Of course, all homes require maintenance. How much you spend also depends on whether you hire someone else to do every repair, or if you are handy enough yourself to take them on. Painting, fixing things like caulk and hardware, and all the little things that crop up can add up, but there are also ways to make them less expensive, depending on how far you go (check out how I learned to caulk my own tub).
The energy costs that you will have depends on a number of factors. These include the climate that you are in, the type of heating and cooling systems you will own, how sealed the envelope of your home is (to prevent heat loss or gain), the type of energy that you will use and your lifestyle.
Of course, you won’t be able to account for your lifestyle until you get into the home and see your usage! But you can get a sense of the other costs simply by asking the owner what their costs are or, better yet, asking for a copy of their energy bill. It’s best to ask what the energy costs are in the dead of winter and also the height of the summer, so you can know the range of costs to expect.
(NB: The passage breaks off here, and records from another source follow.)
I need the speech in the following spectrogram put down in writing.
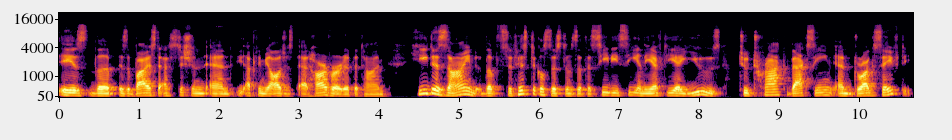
is the is a biostatistician and epidemiologist at Harvard at the time. He designed the statistical systems that the CDC and the FDA use to track vaccine and drug safety.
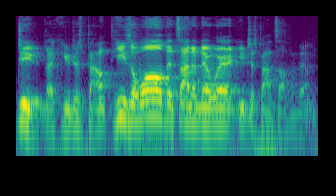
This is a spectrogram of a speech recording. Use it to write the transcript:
dude. Like you just bounce he's a wall that's out of nowhere and you just bounce off of him.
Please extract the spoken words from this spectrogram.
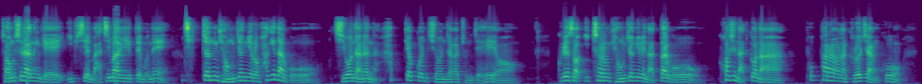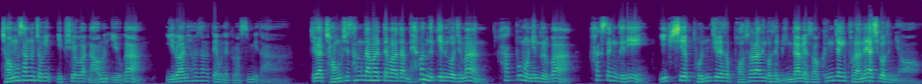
정시라는 게 입시의 마지막이기 때문에 직전 경쟁률을 확인하고 지원하는 합격권 지원자가 존재해요. 그래서 이처럼 경쟁률이 낮다고 컷이 낮거나 폭발하거나 그러지 않고 정상적인 입시 결과가 나오는 이유가 이러한 현상 때문에 그렇습니다. 제가 정시 상담할 때마다 매번 느끼는 거지만 학부모님들과 학생들이 입시의 본질에서 벗어나는 것에 민감해서 굉장히 불안해 하시거든요.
Utility bills differ by region, both because of climate but also based on energy costs. The U.S. Energy Information Administration publishes a report on the average utility cost per state. While this won’t tell you what your energy costs will be, it will give you a sense of how the state you are buying in compares to others.
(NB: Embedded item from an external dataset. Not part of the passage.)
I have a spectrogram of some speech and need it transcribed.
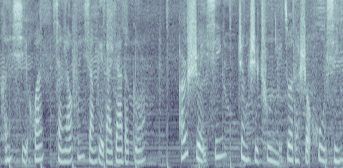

Even if your energy costs are high, you can think about ways to reduce them. Learn how to come up with a strategic energy plan, and also ways to make small changes that produce large energy savings.
How much do you plan to spend to furnish your new home? If you are moving from a small space into a large one, you may find that you need to spend some money to make your new space habitable. Of course, there are many ways to furnish a home for cheap, but you want to be realistic about your expenses.
Along with furnishings like tables and chairs, don’t forget about other items that may be necessary that are along the lines of appliances. If you have a large yard and you are moving from an apartment, you may need a lawn mower, for example. You may need to buy a microwave, or a whole host of other items that you didn’t need or have in your last home.
While typically not a huge expense, it’s an easy addition to your napkin calculations to make sure you consider annual costs of keeping pesky mice and insects away, especially termites. Plan on spending about $200 to $800 a year on pest inspections and treatment, depending on the size of your home.
Real estate and closing fees when you sell
Ok, I get it. You are not thinking about ever selling your dream home. But if you want to get technical about the true cost to own a home, then the cost of selling the property come into play.
Over time, your home will either appreciate (hopefully) or depreciate, and you’ll own a certain amount of your home in the form of home equity. Home equity is what your home is worth that you don’t owe to anyone else, like a bank.
When you sell, what you get to keep in your pocket is what you sold your home for, minus what you owe on it, minus the cost of selling your home.
A good rule of thumb for real estate and closing cost fees are that you’ll pay around 5% of the sale price to a real estate broker (if you use one, which most people do), and another 1% to 3% of the sale price, depending on where you live.
Did you get all the costs down? Congratulations! Now you have a much more informed view of the of the total cost to own any particular property.
If you are interested in making not just a good but a great real estate decision, make these simple calculations on each property you are considering, and you’ll be able to choose one that leaves the most money in your pocket.
Look at you! You’re in the big leagues now.